> Exercise details
Emit only the lines from the line containing "Read the spectrogram" through the last line of the entries, unchanged.

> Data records
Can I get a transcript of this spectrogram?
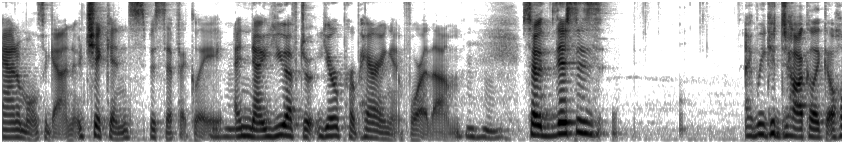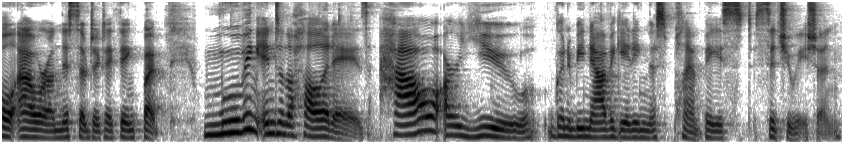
animals again, chickens specifically. Mm-hmm. And now you have to you're preparing it for them. Mm-hmm. So this is we could talk like a whole hour on this subject, I think, but moving into the holidays, how are you going to be navigating this plant-based situation?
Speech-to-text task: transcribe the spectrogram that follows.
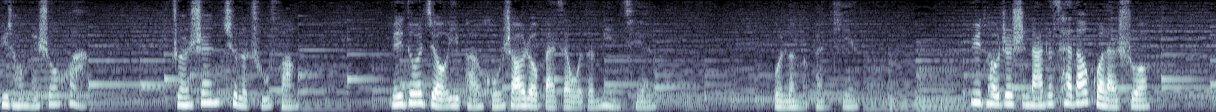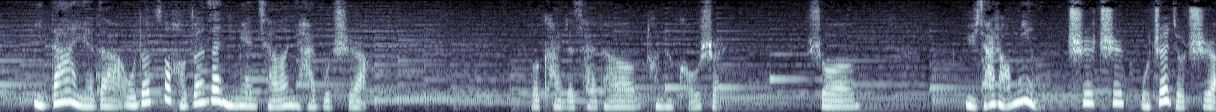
芋头没说话，转身去了厨房。没多久，一盘红烧肉摆在我的面前，我愣了半天。芋头这时拿着菜刀过来说。你大爷的！我都做好端在你面前了，你还不吃啊？我看着菜刀吞吞口水，说：“雨家饶命，吃吃，我这就吃。”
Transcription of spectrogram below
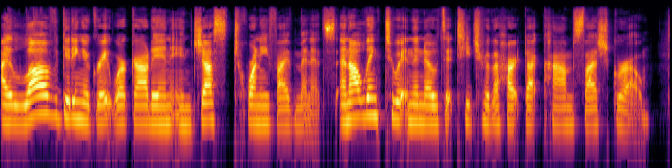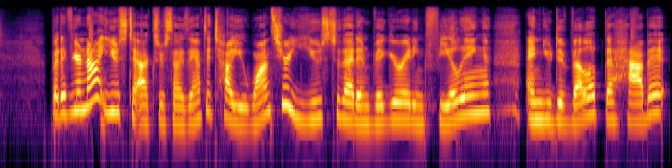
I love getting a great workout in in just 25 minutes, and I'll link to it in the notes at teachfortheheart.com/grow. But if you're not used to exercise, I have to tell you, once you're used to that invigorating feeling and you develop the habit,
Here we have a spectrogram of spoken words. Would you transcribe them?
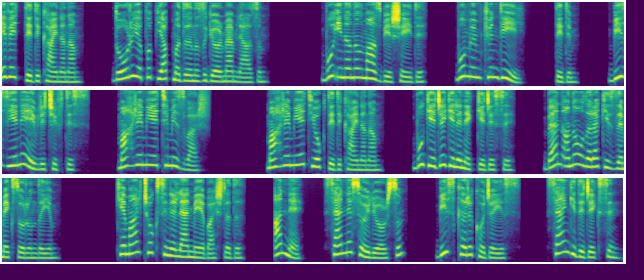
Evet dedi kaynanam. Doğru yapıp yapmadığınızı görmem lazım. Bu inanılmaz bir şeydi. Bu mümkün değil, dedim. Biz yeni evli çiftiz. Mahremiyetimiz var. Mahremiyet yok dedi kaynanam. Bu gece gelenek gecesi. Ben ana olarak izlemek zorundayım. Kemal çok sinirlenmeye başladı. Anne, sen ne söylüyorsun? Biz karı kocayız. Sen gideceksin.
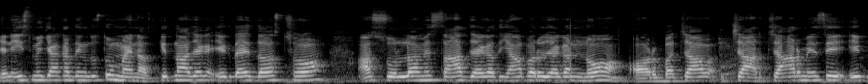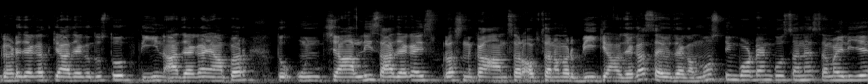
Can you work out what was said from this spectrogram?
यानी इसमें क्या कर देंगे दोस्तों? माइनस कितना आ जाएगा? एक दस दस, छः आज सोलह में सात जाएगा तो यहाँ पर हो जाएगा नौ और बचा चार चार में से एक घट जाएगा तो क्या आ जाएगा दोस्तों? तीन आ जाएगा यहाँ पर। तो उनचालीस आ जाएगा इस प्रश्न का आंसर। ऑप्शन नंबर बी क्या हो जाएगा? सही हो जाएगा। मोस्ट इंपॉर्टेंट क्वेश्चन है समझ लीजिए।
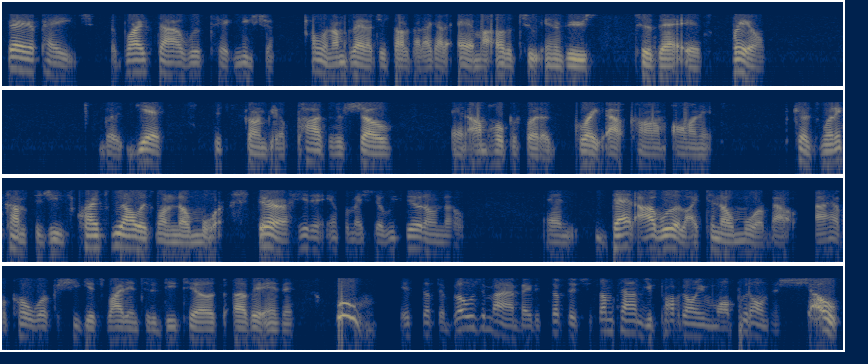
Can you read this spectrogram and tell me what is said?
fan page, The Bright Side with Technisha. Oh, and I'm glad I just thought about it. I got to add my other two interviews to that as well. But yes, this is going to be a positive show, and I'm hoping for a great outcome on it. Because when it comes to Jesus Christ, we always want to know more. There are hidden information that we still don't know, and that I would like to know more about. I have a coworker; she gets right into the details of it, and it, whoo, it's stuff that blows your mind, baby. Stuff that sometimes you probably don't even want to put on the show.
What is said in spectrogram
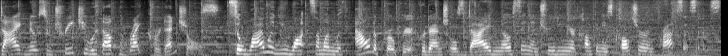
diagnose and treat you without the right credentials. So why would you want someone without appropriate credentials diagnosing and treating your company's culture and processes?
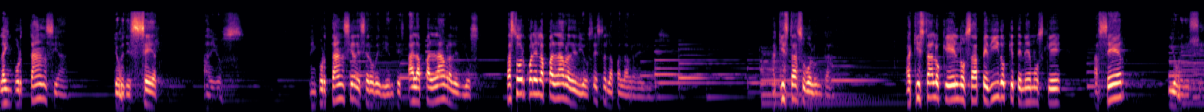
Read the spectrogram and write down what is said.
la importancia de obedecer a Dios. La importancia de ser obedientes a la palabra de Dios. Pastor, ¿cuál es la palabra de Dios? Esta es la palabra de Dios. Aquí está su voluntad. Aquí está lo que Él nos ha pedido que tenemos que hacer y obedecer.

> Response
Read the spectrogram and write down what is said.
la importancia de obedecer a Dios. La importancia de ser obedientes a la palabra de Dios. Pastor, ¿cuál es la palabra de Dios? Esta es la palabra de Dios. Aquí está su voluntad. Aquí está lo que Él nos ha pedido que tenemos que hacer y obedecer.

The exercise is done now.